Free Cash Flow Calculation Example
Let’s say you own a sno-cone shack on a popular boardwalk. The following happens over the course of a year:
- Sales total $125,000.
- You pay your employees $25,000.
- Rent for your space on the boardwalk is another $25,000.
- You make a loan of $10,000 to your business to replace a machine that breaks just before the start of the season.
- The machine you replace costs $12,000.
- You also purchase a new air conditioner for your shack. It costs $3,000.
You will include all of the above except number four in your free cash flow calculation. Remember, free cash flow only includes cash flow from operations, and so you would not include the amount you loaned to your business in your calculation.
We’ll break down the free cash flow equation from above as follows:
Net Cash Flow From Operations = $125,000 (sales) – $25,000 (payroll) – $25,000 (rent)
Net Cash Flow From Operations = $75,000
Capital Expenditures = $12,000 (new machine) + $3,000 (air conditioner)
Capital Expenditures = $15,000
Net Cash Flow From Operations – Capital Expenditures = Free Cash Flow
$75,000 – $15,000 = Free Cash Flow
$60,000 = Free Cash Flow
Your sno-cone shack has $60,000 in free cash flow.
The Importance of Free Cash Flow
To continue our above example, $125,000 in sales from one sno-cone shack isn’t bad, but let’s say you think you could double that if you bought a second shack that just went up for sale on another boardwalk.
The owner of the other sno-cone shack needs cash fast and is asking $35,000 for their business and equipment. Because you know how to calculate your free cash flow, you know you have $60,000 available to invest in your business. This doesn’t mean you want to pay cash for the other sno-cone shack—in fact, doing so could deplete your cash reserves to the point of endangering your business—but your healthy free cash flow will work in your favor with a lender.
Investors are also very interested in a business’s free cash flow calculation. Having a good free cash flow number proves you have a healthy business which is likely to yield a nice return on investment.
But even if you don’t intend to bring on investors or expand your business, knowing your free cash flow will bring you peace of mind and help you ensure your business is in a position to weather downturns in sales. This makes knowing how to calculate free cash flow worth the effort.
The Bottom Line
Free cash flow is a metric that lets you measure the health of your business. As helpful as your free cash flow calculation is, though, it’s important not to put too much emphasis on it.
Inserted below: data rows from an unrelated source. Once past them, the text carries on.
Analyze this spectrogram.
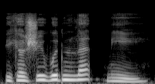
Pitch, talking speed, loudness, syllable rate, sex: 175 Hz, 195 wpm, -15 LUFS, 4.8 syllables/s, female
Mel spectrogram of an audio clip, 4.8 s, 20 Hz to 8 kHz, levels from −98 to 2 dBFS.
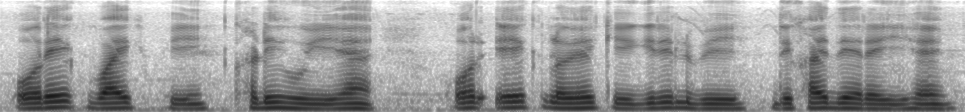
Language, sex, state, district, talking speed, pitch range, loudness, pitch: Hindi, male, Uttar Pradesh, Saharanpur, 210 wpm, 125-140 Hz, -18 LUFS, 130 Hz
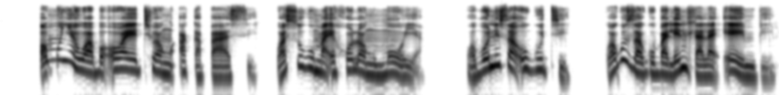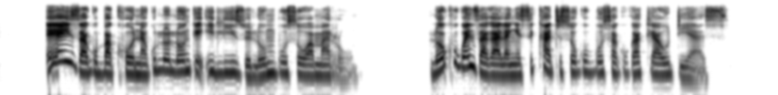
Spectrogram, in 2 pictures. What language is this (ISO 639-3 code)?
nde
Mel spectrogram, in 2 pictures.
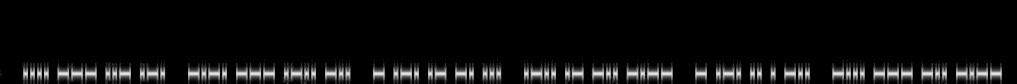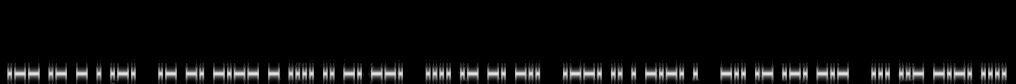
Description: Morse code, heard as a keyed tone, about 34 wpm, 500 Hz. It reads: HOUR COLD TRANS LADY TRIED BODY WATER ANYTHING HAND PIECE DARK SUCH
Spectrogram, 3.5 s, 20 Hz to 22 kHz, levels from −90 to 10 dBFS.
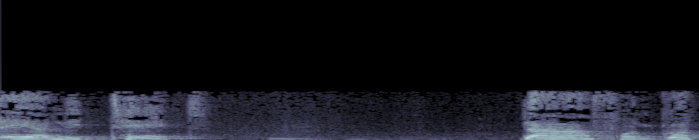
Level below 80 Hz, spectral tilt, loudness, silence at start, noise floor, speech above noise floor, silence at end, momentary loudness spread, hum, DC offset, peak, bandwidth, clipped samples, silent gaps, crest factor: -72 dBFS; -2.5 dB/octave; -22 LUFS; 0 s; -57 dBFS; 35 dB; 0 s; 13 LU; none; under 0.1%; -4 dBFS; 8 kHz; under 0.1%; none; 20 dB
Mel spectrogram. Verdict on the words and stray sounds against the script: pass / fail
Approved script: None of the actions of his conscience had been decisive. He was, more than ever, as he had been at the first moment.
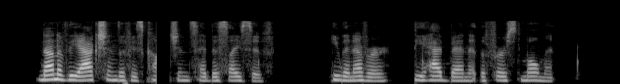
fail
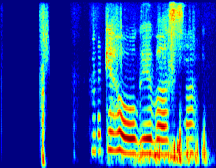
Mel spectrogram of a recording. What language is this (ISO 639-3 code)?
pan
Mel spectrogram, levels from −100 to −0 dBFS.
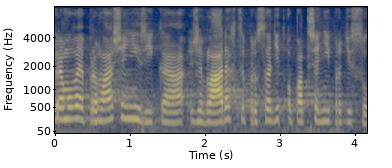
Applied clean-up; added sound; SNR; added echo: none; none; none; none.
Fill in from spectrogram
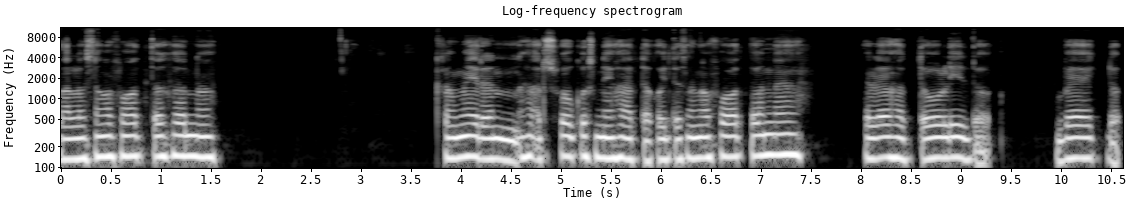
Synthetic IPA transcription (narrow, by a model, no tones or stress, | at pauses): kalɔsaŋafɔt̪ɔkana | kʰamɛɾanɦa̰ɾusfɔkusnɛɦat̪akɔit̪asaŋafɔt̪ɔna | ɛlɛɦat̪ɔlidɔ̰ʔ | bɛk̚dɔʔ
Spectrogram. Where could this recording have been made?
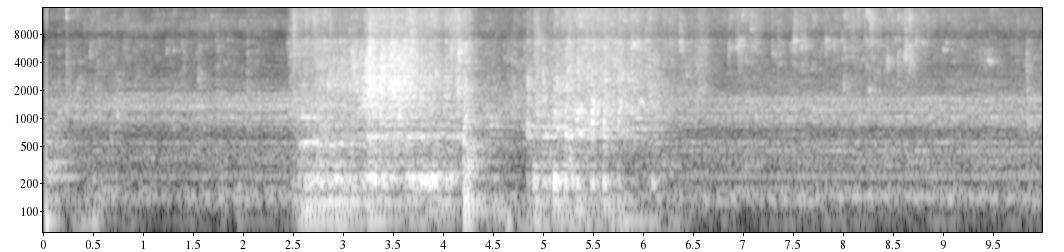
in a restroom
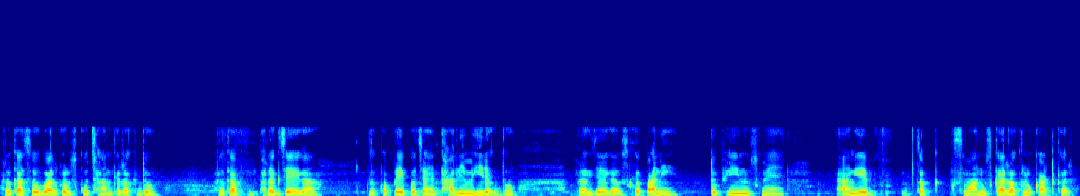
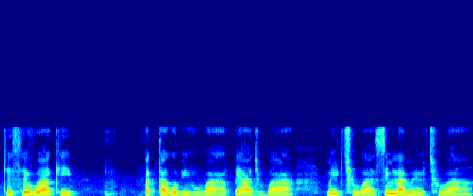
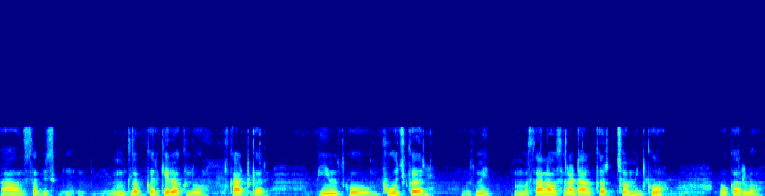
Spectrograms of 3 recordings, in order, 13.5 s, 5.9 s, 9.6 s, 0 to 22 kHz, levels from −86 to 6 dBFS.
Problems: constant background noise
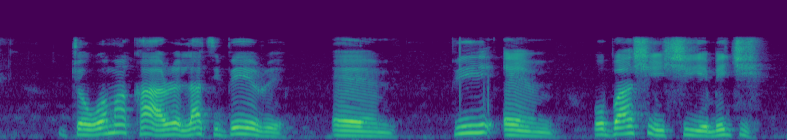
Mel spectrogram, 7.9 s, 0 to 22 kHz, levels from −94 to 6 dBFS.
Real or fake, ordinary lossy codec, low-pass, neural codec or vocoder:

A low free cash flow calculation doesn’t mean your business is in trouble. Healthy businesses can see a decrease in free cash flow when they are in a growth cycle or as a part of the normal cycle of the business. For that reason, it’s important to understand what free cash flow is telling you in relation to your business’s profitability and other success metrics.
This is why it’s important to work with an accountant or financial coach who understands your industry and the various metrics most important to it. This professional should also understand your goals for your business and work with you in order to reach them.
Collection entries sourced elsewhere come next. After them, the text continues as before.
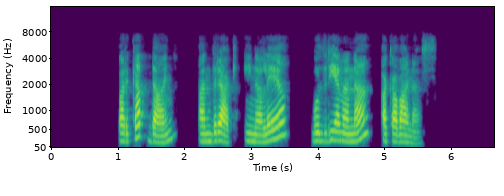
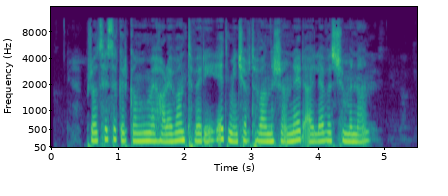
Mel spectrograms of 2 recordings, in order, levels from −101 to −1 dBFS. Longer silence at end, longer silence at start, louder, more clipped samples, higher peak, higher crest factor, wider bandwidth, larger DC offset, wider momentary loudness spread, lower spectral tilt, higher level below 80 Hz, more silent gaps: first, 1 s vs 0.7 s; first, 1 s vs 0.55 s; first, -18 LUFS vs -22 LUFS; neither; first, -2 dBFS vs -8 dBFS; about the same, 18 dB vs 14 dB; second, 7.2 kHz vs 11.5 kHz; neither; first, 9 LU vs 5 LU; about the same, -6 dB/octave vs -6 dB/octave; second, -68 dBFS vs -44 dBFS; first, 1.90-2.20 s, 2.84-2.89 s, 3.59-3.90 s, 4.83-4.95 s vs none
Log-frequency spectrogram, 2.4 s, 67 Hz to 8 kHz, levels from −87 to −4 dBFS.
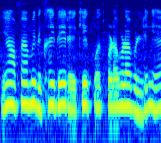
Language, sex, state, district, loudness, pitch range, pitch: Hindi, female, Uttar Pradesh, Deoria, -39 LUFS, 205-245 Hz, 235 Hz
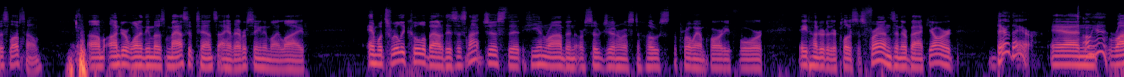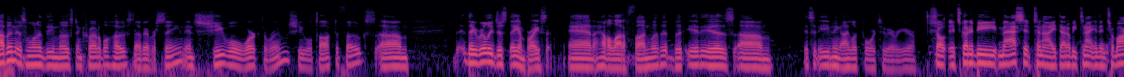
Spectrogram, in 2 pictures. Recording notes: broadcasts live from Sea Island at the RSM Classic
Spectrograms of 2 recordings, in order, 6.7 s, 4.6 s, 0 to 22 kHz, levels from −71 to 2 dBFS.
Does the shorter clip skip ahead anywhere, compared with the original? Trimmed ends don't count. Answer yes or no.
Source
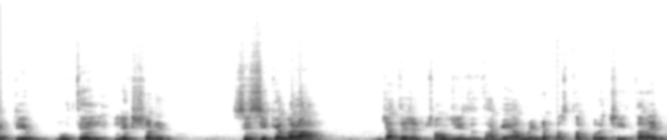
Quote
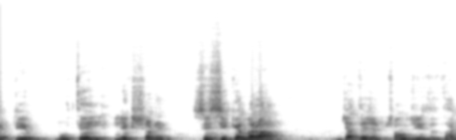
yes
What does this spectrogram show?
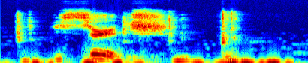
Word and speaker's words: research: Research. Yeah. The first and first syllable.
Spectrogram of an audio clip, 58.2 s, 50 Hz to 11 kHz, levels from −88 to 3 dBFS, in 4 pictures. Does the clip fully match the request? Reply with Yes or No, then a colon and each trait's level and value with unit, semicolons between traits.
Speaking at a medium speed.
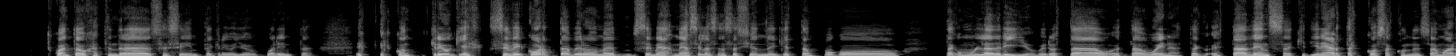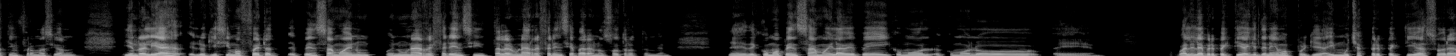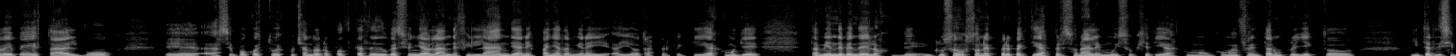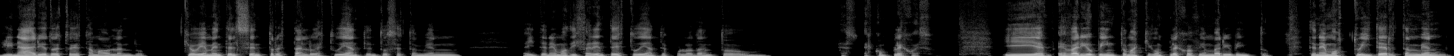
Yes: average, 175 wpm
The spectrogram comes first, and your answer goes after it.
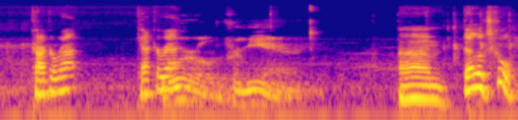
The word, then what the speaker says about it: Kakarot: Not a cockroach. Kakarot.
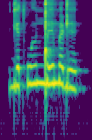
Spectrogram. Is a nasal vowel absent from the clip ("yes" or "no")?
yes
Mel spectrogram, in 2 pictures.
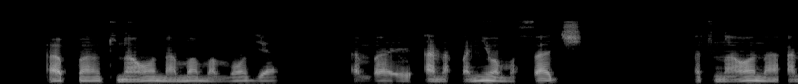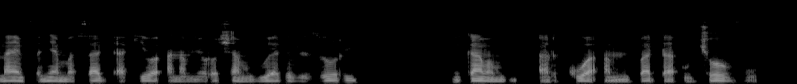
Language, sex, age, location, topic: Swahili, female, 36-49, Wajir, health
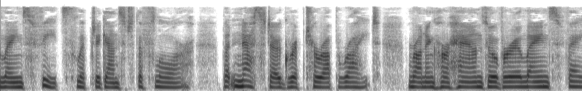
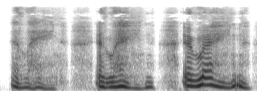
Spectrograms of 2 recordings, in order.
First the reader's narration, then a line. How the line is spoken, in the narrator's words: sobbed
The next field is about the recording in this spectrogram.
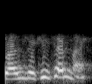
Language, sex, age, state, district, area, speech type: Assamese, female, 45-60, Assam, Biswanath, rural, conversation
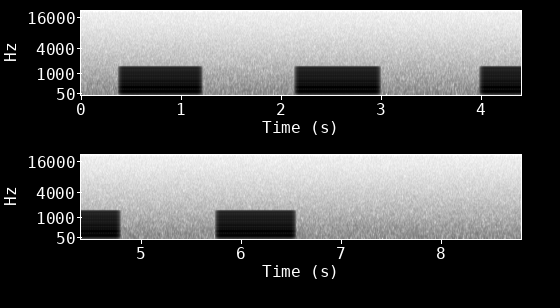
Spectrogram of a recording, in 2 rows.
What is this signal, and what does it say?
Ship horn signal, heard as a ship's horn, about 140 Hz. 4 short. At sea: a pilot vessel's identity signal in fog.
In collaboration with your accountant or financial coach, you can learn to calculate free cash flow for your business and use it with other key performance indicators to help you grow a profitable business that serves you, regardless of where you are in your business journey.
Billie Anne Grigg
Billie Anne Grigg is a contributing writer for Fundera.
Billie Anne has been a bookkeeper since before the turn of the century. She is a QuickBooks Online ProAdvisor, LivePlan Expert Advisor, FreshBooks Certified Beancounter, and a Mastery Level Certified Profit First Professional. She is also a guide for the Profit First Professionals organization.
Billie Anne started Pocket Protector Bookkeeping in 2012 to provide an excellent virtual bookkeeping and managerial accounting solution for small businesses that cannot yet justify employing a full-time, in-house bookkeeping staff.